Matthew’s Gospel ends with the Great Commission: “to go out into all the world to preach the good news.” It does not mention the Ascension. Mark’s Gospel ends with the Ascension: “After the Lord Jesus had spoken to them, he was taken up into heaven and he sat at the right hand of God. Then the disciples went out and preached everywhere, and the Lord worked with them and confirmed his word by the signs that accompanied it. As an informative note: this last part of the last chapter of Mark is contested by scholars as some believe it was added to “give Mark a more appropriate ending than that of: “Trembling and bewildered, the women went out and fled from the tomb. They said nothing to anyone because they were afraid.” John’s Gospel does not mention the Ascension. It ends in this fashion: “Jesus did many other things as well. If every one of them were written down, I suppose that even the whole world would not have room for the books that would be written.”

It is in Luke’s Gospel that we receive this: “When he had led them out to the vicinity of Bethany, he lifted up his hands and blessed them. While he was blessing them, he left them and was taken up into heaven. Then they worshipped him and returned to Jerusalem with great joy. And they stayed continually at the temple, praising God.” Luke continues in his other book, The Book of Acts with this: “In my former book, Theophilus, I wrote about all that Jesus began to do and to teach until the day he was taken up into heaven, after giving instructions through the Holy Spirit to the apostles he had chosen. After his suffering, he showed himself to these men and gave many convincing proofs that he was alive. He appeared to them over a period of 40 days and spoke about the kingdom of God.  (vs. 1-3) After he said this, he was taken up before their very eyes, and a cloud hid him from their sight. They were intently looking up into the sky as he was going, when suddenly two men dressed in white stood beside them. “Men of Galilee,” they said, “why do you stand here looking into the sky? This same Jesus, who has been taken from you into heaven, will come back in the same way you have seen him go into heaven.” (vs. 9-11)

One commentator points out that in Luke: “Jesus lifts up his hands and blesses them before departing to continue his work from God’s side. What follows for them are worship and joy. They return to the temple, where Luke’s story began with Zechariah, in order to praise God for all that has taken place. Luke never forgets that the heart of a believer’s walk involves responding to God with joy.”

In the Apostles’ Creed, we remember: “The third day he rose from the dead, he ascended into heaven, and sitteth on the right hand of God the Father Almighty, from thence he shall come to judge the quick and the dead.”

John 16: 7 records Jesus saying this: “But very truly I tell you, it is for your good that I am going away. Unless I go away, the Advocate (Holy Spirit) will not come to you; but if I go, I will send him to you.”
Jesus still had work to do on our behalf. The statement of the two angels encourages us to live well-controlled, upright and godly lives in this present age while we wait for the blessed hope—the glorious appearing of our great God and Savior Jesus Christ.” (Titus 2: 12-13).

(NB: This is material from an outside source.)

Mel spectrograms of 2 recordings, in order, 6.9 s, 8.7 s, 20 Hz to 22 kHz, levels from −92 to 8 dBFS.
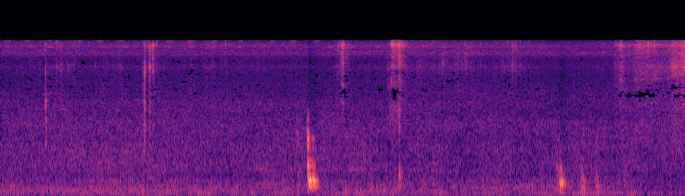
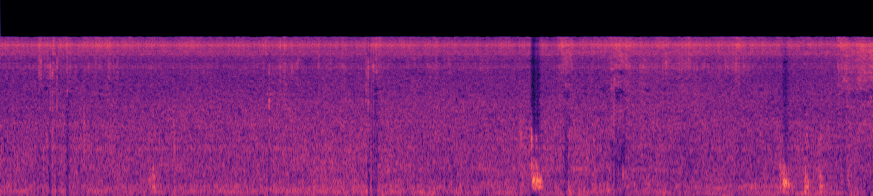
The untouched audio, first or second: first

Another commentator wrote this at the end of his commentary on Luke: “Just contemplating the task and the process is testimony to the power of Jesus’ resurrection to ring across the centuries with its message of hope and forgiveness. What other movement has been able to span the centuries and the variety of cultures that the Christian movement has touched? Where else can people of a wide variety of national backgrounds be woven together in a rich fellowship? Part of the gospel’s power is surely seen in the success of the commission that was launched from the original apostles. God has surely been at work in the movement that began with an announcement at the temple and a birth at Bethlehem. God is at work in it all, fulfilling what he promised centuries ago in some ancient Jewish writings. He is present in our own sharing as he was in the commission Jesus issued to a small group of mostly Galilean followers in the first century. The march of faith moves one era at a time, one person at a time, one testimony at a time. Amen.